Ramirez’s attorneys have pressed claims in federal court that the arrest and detention violated their client’s constitutional rights, but a federal judge in Seattle last week upheld a decision not to release him, saying Ramirez instead should challenge his detention in immigration court.
U.S. District Judge Ricardo S. Martinez nevertheless said “many questions remain regarding the appropriateness of the government’s conduct” in arresting him.
Among those questions, Ramirez’s lawyers have said, are whether ICE agents misinterpreted a tattoo on his forearm when they described it as a “gang tattoo” in an arrest report. The lawyers say the tattoo, which says “La Paz BCS,” pays homage to the city of La Paz in the Mexican state of Baja California Sur, where he was born.

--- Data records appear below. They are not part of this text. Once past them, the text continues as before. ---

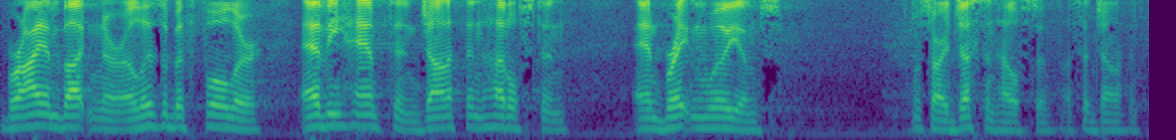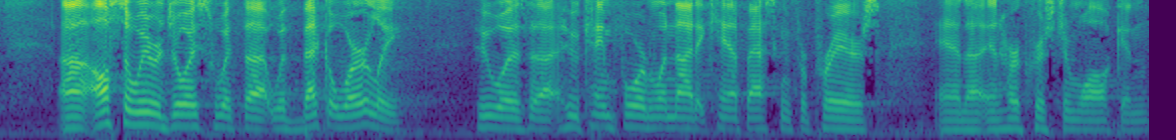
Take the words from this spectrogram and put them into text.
Brian Buckner, Elizabeth Fuller, Evie Hampton, Jonathan Huddleston, and Brayton Williams. I'm sorry, Justin Huddleston. I said Jonathan. Uh, also, we rejoice with, uh, with Becca Worley, who, was, uh, who came forward one night at camp asking for prayers. and uh, in her Christian walk. And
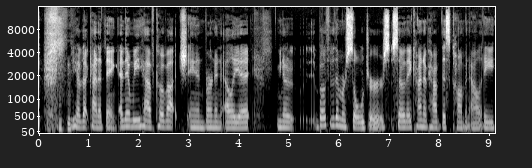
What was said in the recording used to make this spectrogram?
you have that kind of thing. And then we have Kovac and Vernon Elliott. You know, both of them are soldiers, so they kind of have this commonality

ICE agents in Portland on Sunday arrested Francisco J. Rodriguez Dominguez, a DACA participant who was brought to the U.S. from Morelia, in Mexico’s Michoacan state, at age 5. Last December, he entered a diversion program after a drunken-driving arrest and had attended all his court dates and required meetings, the American Civil Liberties Union of Oregon said in a statement.
The agency said Monday it targeted Rodriguez Dominguez because of the DUI and that he would be released on bond pending deportation proceedings.
Ramirez’s lawyers had sought to keep his case out of federal immigration court, which they said is ill-equipped to handle his claims that his arrest violated his constitutional rights to due process and to be free from unreasonable seizure.
The immigration judge set his bond at $15,000, which his lawyers say will be posted.